Like the savings and loan group, formed by a woman in Malawi, whose interest rates go in part to a social welfare fund for the community and whose organizer has gone on to start 17 similar groups. Or an Ecuadoran woman presiding over a dairy co-op meeting where the majority of those present were men. After delivering her speech, she returned to her seat, where her young daughter climbed in her lap.

“It’s something you can’t measure in terms of a data point, but those sorts of things are what’s going to tangibly change future generations in these areas where women haven’t played a central role,” Jones-Nyland said.

Of course, many of the neighborhoods the kids at CHAS come from aren't exactly models of holistic community development—far from it—and a head of beef cattle in Chicago and a heifer in the Mekong Delta are, well, different kettles of fish. But there are benefits to the experience nonetheless, even though most of graduates don’t pursue farming. Although the majority of students at CHAS are from low-income families, 85 percent of graduates enter college.

“I guarantee those kids who never go into ag are just as well served by their experience as students who do,” Hook said. “They understand you’ve got to get up early. You’ve got to show up early and stay late, work hard, and do whatever it takes to get things done. That’s just the sense that we have here.”

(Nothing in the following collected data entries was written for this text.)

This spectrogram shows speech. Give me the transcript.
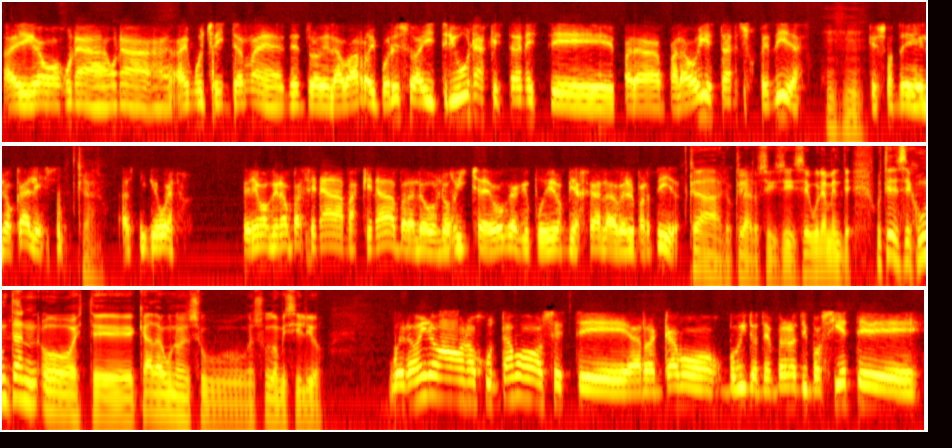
hay digamos una una hay mucha interna dentro de la barra y por eso hay tribunas que están este para para hoy están suspendidas que son de locales claro. así que bueno esperemos que no pase nada más que nada para los, los hinchas de Boca que pudieron viajar a ver el partido. Claro, claro, sí, sí, seguramente. ¿Ustedes se juntan o este cada uno en su, en su domicilio? Bueno, hoy no, nos juntamos, este, arrancamos un poquito temprano, tipo 7,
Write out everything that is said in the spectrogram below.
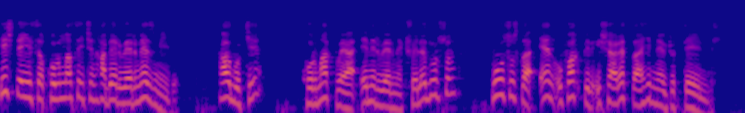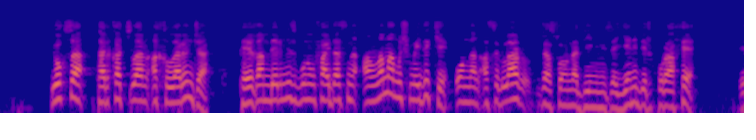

“They have ownership and accountability to themselves and each other,” Jones-Nyland said of communities she’s seen participate in a holistic-focused livestock model. “Those are the mind shifts that will carry the change through.”